Organizations working in defense of press freedom reacted strongly to today’s sentence.  The International Federation of Journalists condemned the sentence, calling it “brutal and inhumane.”  The Committee to Protect Journalists announced today that it will honor Tissainayagam with a 2009 International Press Freedom Award.  The group Reporters Without Borders said it was “appalled” by the “shameful” sentence; the group also announced today that Tissainayagam had been selected as the first winner of the newly created Peter Mackler Award for Courageous and Ethical Journalism.

Please write to Sri Lankan President Mahinda Rajapaksa and ask that J.S. Tissainayagam be released immediately and unconditionally.
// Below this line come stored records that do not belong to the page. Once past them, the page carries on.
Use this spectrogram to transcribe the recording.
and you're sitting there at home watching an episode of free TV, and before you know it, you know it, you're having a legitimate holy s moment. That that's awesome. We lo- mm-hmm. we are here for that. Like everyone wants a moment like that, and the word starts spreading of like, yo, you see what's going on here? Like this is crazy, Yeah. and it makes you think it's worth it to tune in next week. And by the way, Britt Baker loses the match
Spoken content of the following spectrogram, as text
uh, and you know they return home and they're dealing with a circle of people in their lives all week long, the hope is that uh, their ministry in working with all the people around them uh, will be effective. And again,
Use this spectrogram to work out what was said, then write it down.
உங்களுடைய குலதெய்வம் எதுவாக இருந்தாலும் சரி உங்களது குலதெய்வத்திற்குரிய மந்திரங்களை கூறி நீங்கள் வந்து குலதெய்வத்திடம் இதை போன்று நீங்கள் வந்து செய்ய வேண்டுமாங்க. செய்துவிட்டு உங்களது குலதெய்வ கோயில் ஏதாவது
Thanks for any help you can give.

In Zambia, One Person's Human Rights Violation is Another's Porn

The editor of Zambia’s largest independent newspaper, The Post, is currently on trial for distributing pornography. Chansa Kabwela was charged in July for ”circulating obscene matters with the intention to corrupt the morals of society,” punishable by a five year prison sentence. What exactly did Kabwela circulate that was so dangerous to the moral character of Zambians? Pictures of a woman giving birth on the ground outside a hospital. 
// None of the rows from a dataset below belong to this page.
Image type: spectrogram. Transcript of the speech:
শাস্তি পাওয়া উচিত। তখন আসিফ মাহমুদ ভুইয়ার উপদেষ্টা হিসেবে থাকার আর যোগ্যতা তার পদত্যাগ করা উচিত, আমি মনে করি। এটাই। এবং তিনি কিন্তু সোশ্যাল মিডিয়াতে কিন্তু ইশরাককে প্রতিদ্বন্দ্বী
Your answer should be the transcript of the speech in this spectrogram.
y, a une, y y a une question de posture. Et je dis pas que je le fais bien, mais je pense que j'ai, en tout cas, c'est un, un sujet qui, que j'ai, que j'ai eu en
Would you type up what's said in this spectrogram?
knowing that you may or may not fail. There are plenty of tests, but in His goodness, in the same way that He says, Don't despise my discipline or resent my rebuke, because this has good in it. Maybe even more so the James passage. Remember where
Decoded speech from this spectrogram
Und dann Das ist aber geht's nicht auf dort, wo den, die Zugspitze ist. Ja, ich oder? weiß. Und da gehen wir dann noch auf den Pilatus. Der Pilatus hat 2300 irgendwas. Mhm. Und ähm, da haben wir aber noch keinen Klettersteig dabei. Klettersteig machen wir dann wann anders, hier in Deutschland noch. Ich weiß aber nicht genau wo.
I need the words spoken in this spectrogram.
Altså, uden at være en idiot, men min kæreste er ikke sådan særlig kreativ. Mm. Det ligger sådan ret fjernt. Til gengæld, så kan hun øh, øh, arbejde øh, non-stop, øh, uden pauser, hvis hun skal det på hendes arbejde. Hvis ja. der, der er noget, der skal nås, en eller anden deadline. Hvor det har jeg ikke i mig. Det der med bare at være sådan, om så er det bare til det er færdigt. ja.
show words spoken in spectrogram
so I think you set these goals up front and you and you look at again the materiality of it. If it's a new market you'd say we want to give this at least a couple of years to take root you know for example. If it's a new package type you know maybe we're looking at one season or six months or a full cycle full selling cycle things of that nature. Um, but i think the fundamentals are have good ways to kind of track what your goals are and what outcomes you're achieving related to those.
A recent nurses’ strike led to dangerous medical conditions in the country, a fact Kabwela wanted to highlight. When she received pictures of the incident, she decided not to publish them in the paper, but instead sent copies to the vice president, the health minister and several organizations. The pictures were taken by a relative of the woman, who visited clinics and the hospital in search of medical assistance due to the breach birth position of the baby. Eventually she laid down on the ground near the hospital before doctors from the hospital finally assisted her. The baby did not survive.

Reporters Without Borders calls the arrest shocking and the charges without grounds. They also accuse authorities of harassing and intimidating the newspaper’s staff. The Post is a fierce critic of President Banda, who has made no secret of his dislike for the paper, called for Kabwela’s arrest. Banda became president upon the death of Levy Mwanawasa, one year ago today. Too bad Nixon didn’t think of the same tactic: Nick Ut would have gone to trial instead of winning a Pulitzer.
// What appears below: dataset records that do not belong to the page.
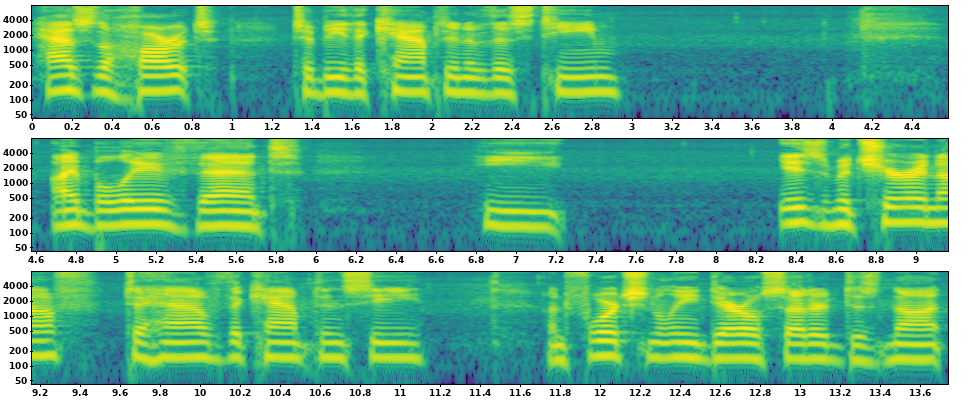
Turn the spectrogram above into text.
has the heart to be the captain of this team. I believe that he is mature enough to have the captaincy Unfortunately, Daryl Sutter does not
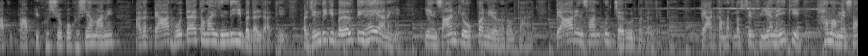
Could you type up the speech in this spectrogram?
आप, आपकी खुशियों को खुशियाँ माने। अगर प्यार होता है तो हमारी ज़िंदगी बदल जाती है। पर ज़िंदगी बदलती है या नहीं, ये इंसान के ऊपर निर्भर होता है। प्यार इंसान को ज़रूर बदल देता है। प्यार का मतलब सिर्फ़ यह नहीं कि हम हमेशा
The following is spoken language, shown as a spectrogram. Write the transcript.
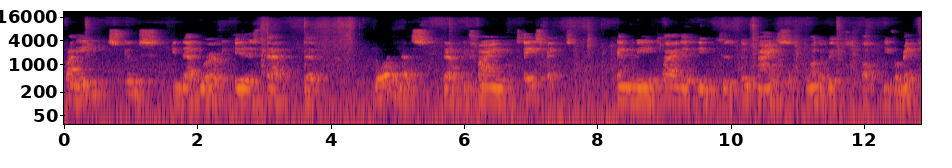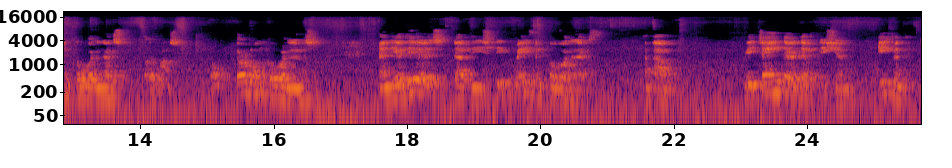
what he assumes in that work is that the coordinates that define state space can be divided into two kinds, one of which is called deformation coordinates, other ones called thermal coordinates. And the idea is that these deformation coordinates um, retain their definition even if the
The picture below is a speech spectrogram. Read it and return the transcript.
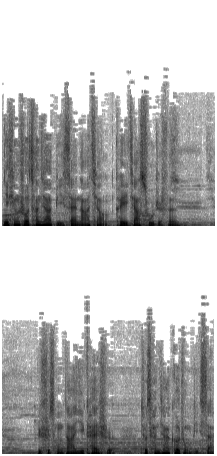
你听说参加比赛拿奖可以加素质分，于是从大一开始就参加各种比赛。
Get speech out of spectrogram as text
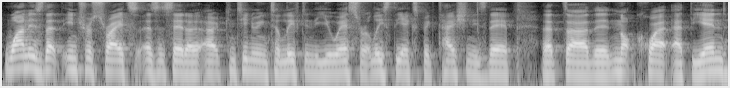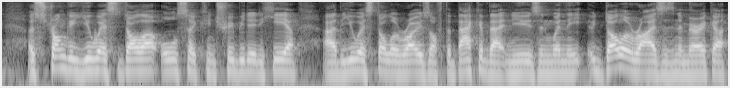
One is that interest rates, as I said, are, are continuing to lift in the US, or at least the expectation is there that uh, they're not quite at the end. A stronger US dollar also contributed here. Uh, the US dollar rose off the back of that news, and when the dollar rises in America,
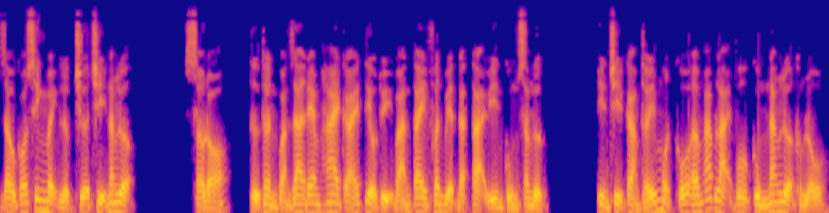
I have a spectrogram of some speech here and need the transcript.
giàu có sinh mệnh lực chữa trị năng lượng. Sau đó, tử thần quản gia đem hai cái tiểu tụy bàn tay phân biệt đặt tại in cùng sang ngực. In chỉ cảm thấy một cỗ ấm áp lại vô cùng năng lượng khổng lồ,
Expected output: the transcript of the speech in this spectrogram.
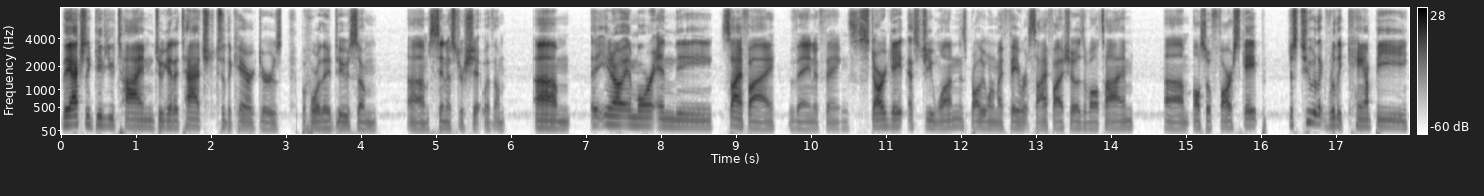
they actually give you time to get attached to the characters before they do some um, sinister shit with them. Um, uh, you know, and more in the sci-fi vein of things. Stargate SG-1 is probably one of my favorite sci-fi shows of all time. Um, also Farscape, just two like really campy,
Internet Co's: How about one day without censorship?

Reporters Without Borders (RWB) and Amnesty International USA (AIUSA) yesterday called on U.S. Internet companies Google, Microsoft and Yahoo! to give the world a day of censorship-free Internet search and blogging, in recognition of World Day Against Cyber Censorship, March 12.

In other words, we’re seeing if Internet companies are willing to give the world a free trial of freedom of expression. 

Like free trials of software downloads, the hope is that if these Internet mammoths can find it within themselves to stand up to censorship requests for just one day, they, we, the world, might like it enough to buy into the full version.

RWB and AI participated for months in an initiative, now known as the Global Network Initiative (GNI), with the companies to try to develop voluntary standards for the Internet and telecommunications industry on the rights to freedom of expression and privacy. 

Both groups, to date, have refused to endorse the GNI, pointing to loopholes that could allow for continued abuses of privacy and free expression rights, such as what occurred with Chinese journalist Shi Tao. (Yahoo! handed over account information to Chinese authorities who used it to sentence Shi to a 10 year prison term for sending an email to a U.S.-based pro-democracy website.) 

If any of the companies take up the RWB-AIUSA challenge, much could be discovered about the true nature of the online censorship beast. The power of the symbolism, let alone bringing transparency to the problem could be just enough to change the lives of millions. It would be a sad state if none of the three can find a way to respect freedom of expression for one day.